HALO Post-Doctoral Fellow Dr. Scott Rollo co-authored a new book chapter titled “The Myth of the Injury-prone Athlete: It’s Not Just about Personality After All”. This chapter covers the psychology of injury risk and discusses the influence of psychological factors, including personality, on risk behaviours and injury outcomes in sport-specific contexts. Citations details and an abstract of the chapter are below.
Anyone who participates in a sports pool knows that, when the time comes to draft your team, there are certain athletes you avoid picking because they always seem to be injured. Why is this the case? For a time, people suspected that certain personality characteristics made some athletes “injury-prone”; however, the evidence is conflicting. To figure out why that’s the case, this chapter discusses the nature of injury risk, drawing on models of causation to explore how personality might interact with other individual and situational variables to determine an athlete’s susceptibility.

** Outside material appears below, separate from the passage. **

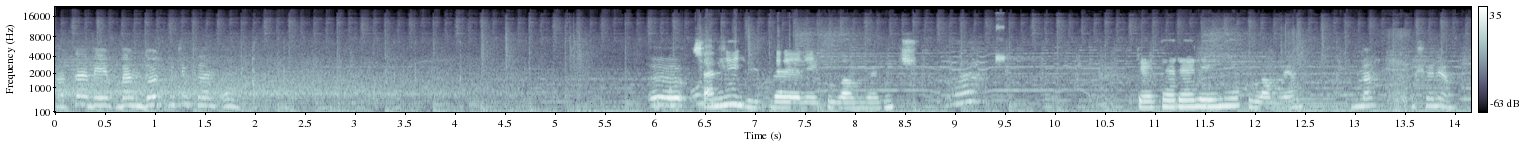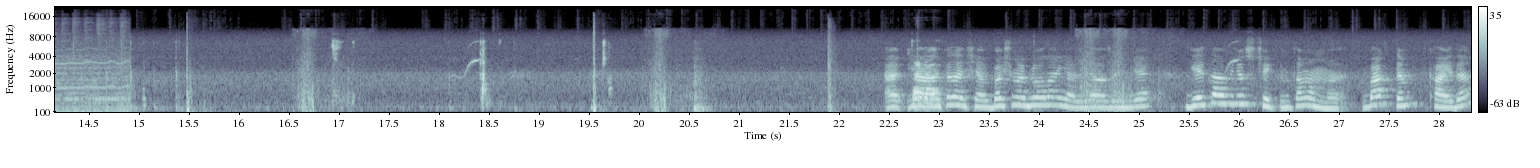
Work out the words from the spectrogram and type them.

We also introduce the idea of complexity in injury prediction and explain the benefits and drawbacks of assessing personality factors in practice, with special attention to the ethical implications of risk profiling.
The full publication can be found here.